WHAT TO WORK ON. Ignoring the pictures, repeat every entry below exactly as it appears.

■ ■ ■ ■ ■

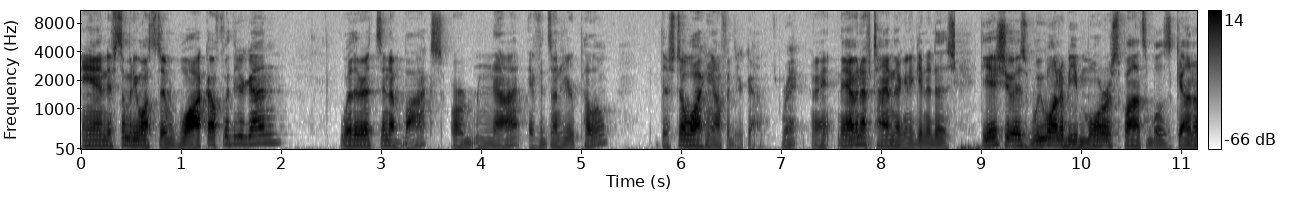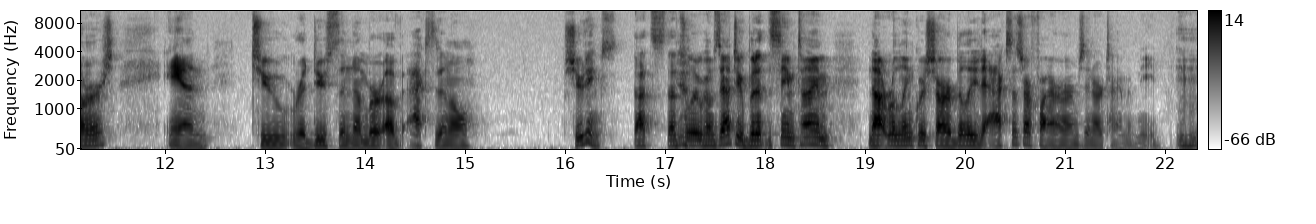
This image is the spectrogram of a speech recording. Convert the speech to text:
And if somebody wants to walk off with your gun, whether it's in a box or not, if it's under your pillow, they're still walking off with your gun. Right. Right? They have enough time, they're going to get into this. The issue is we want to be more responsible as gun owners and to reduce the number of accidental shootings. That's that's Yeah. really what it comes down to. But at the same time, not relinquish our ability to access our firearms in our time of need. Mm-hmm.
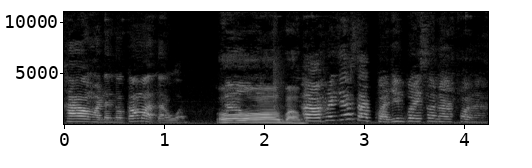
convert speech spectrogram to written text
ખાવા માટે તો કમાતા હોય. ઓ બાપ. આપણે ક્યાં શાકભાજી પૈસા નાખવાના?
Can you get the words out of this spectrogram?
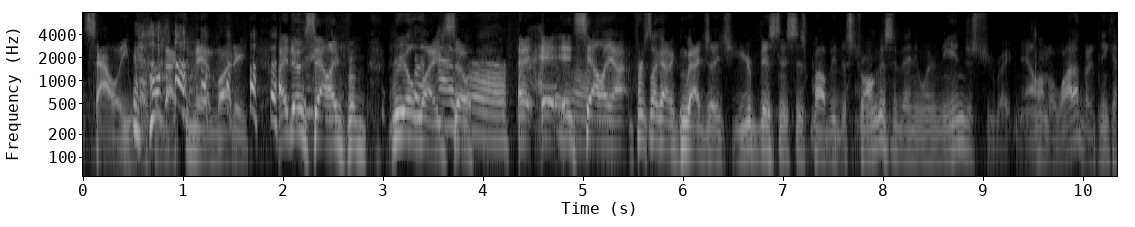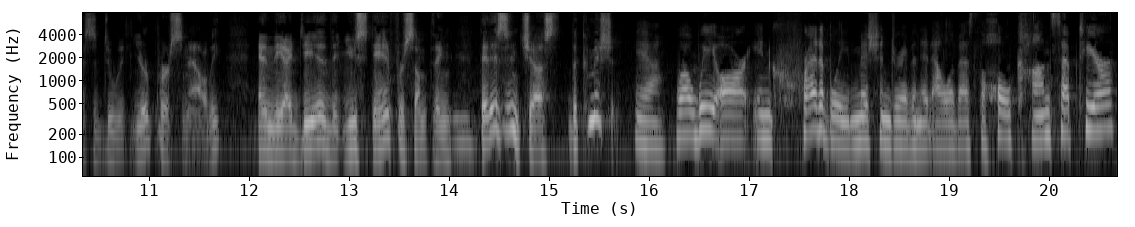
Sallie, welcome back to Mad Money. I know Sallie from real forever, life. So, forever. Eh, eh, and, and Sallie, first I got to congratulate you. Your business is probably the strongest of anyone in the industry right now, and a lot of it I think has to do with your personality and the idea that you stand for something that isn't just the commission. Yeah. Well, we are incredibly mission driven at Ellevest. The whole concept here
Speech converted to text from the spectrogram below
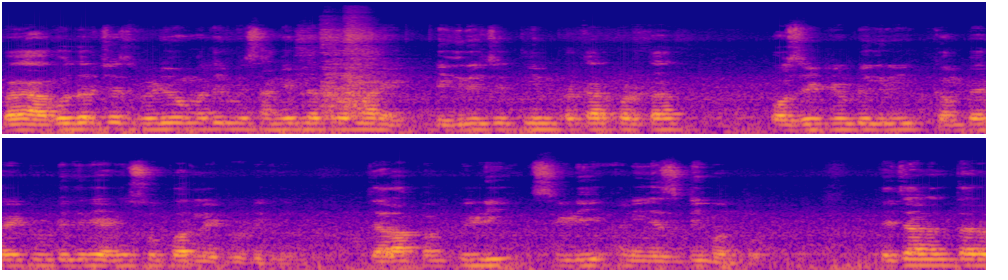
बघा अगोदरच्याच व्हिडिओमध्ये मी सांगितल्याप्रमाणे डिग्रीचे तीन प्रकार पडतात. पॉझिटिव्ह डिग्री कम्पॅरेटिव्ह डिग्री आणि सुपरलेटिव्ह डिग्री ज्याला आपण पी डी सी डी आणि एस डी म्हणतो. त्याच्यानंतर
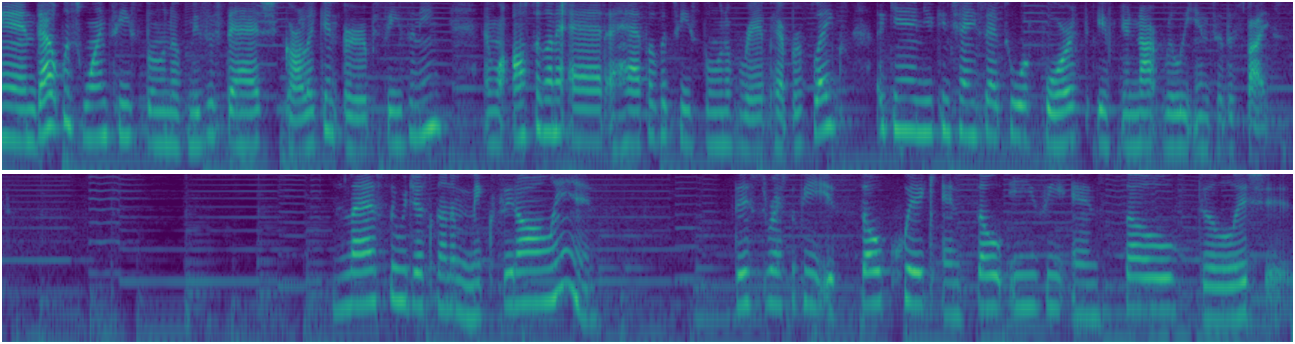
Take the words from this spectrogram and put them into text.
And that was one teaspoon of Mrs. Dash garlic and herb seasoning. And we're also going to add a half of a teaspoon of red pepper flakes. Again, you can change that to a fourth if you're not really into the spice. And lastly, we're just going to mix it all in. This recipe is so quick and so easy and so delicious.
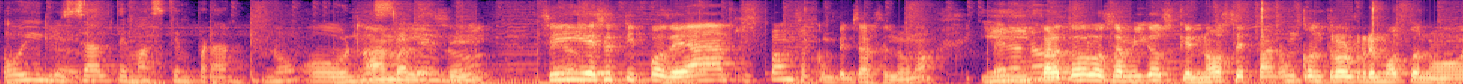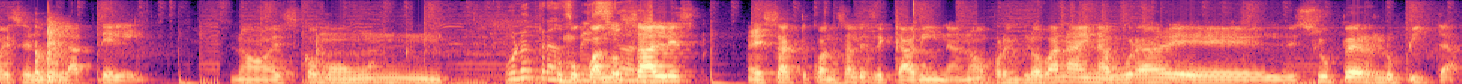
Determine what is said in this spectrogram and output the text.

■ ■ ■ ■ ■

FINISHED EXERCISE.
This image is the spectrogram of a speech recording. Convert the speech to text:
And if somebody wants to walk off with your gun, whether it's in a box or not, if it's under your pillow, they're still walking off with your gun. Right. Right? They have enough time, they're going to get into this. The issue is we want to be more responsible as gun owners and to reduce the number of accidental shootings. That's that's Yeah. really what it comes down to. But at the same time, not relinquish our ability to access our firearms in our time of need. Mm-hmm.
convert speech spectrogram to written text
ખાવા માટે તો કમાતા હોય. ઓ બાપ. આપણે ક્યાં શાકભાજી પૈસા નાખવાના?
Can you get the words out of this spectrogram?
Sallie, welcome back to Mad Money. I know Sallie from real forever, life. So, forever. Eh, eh, and, and Sallie, first I got to congratulate you. Your business is probably the strongest of anyone in the industry right now, and a lot of it I think has to do with your personality and the idea that you stand for something that isn't just the commission. Yeah. Well, we are incredibly mission driven at Ellevest. The whole concept here
Speech converted to text from the spectrogram below
बघा अगोदरच्याच व्हिडिओमध्ये मी सांगितल्याप्रमाणे डिग्रीचे तीन प्रकार पडतात. पॉझिटिव्ह डिग्री कम्पॅरेटिव्ह डिग्री आणि सुपरलेटिव्ह डिग्री ज्याला आपण पी डी सी डी आणि एस डी म्हणतो. त्याच्यानंतर
Take the words from this spectrogram and put them into text.
And that was one teaspoon of Mrs. Dash garlic and herb seasoning. And we're also going to add a half of a teaspoon of red pepper flakes. Again, you can change that to a fourth if you're not really into the spice. And lastly, we're just going to mix it all in. This recipe is so quick and so easy and so delicious.
Determine what is said in this spectrogram and output the text.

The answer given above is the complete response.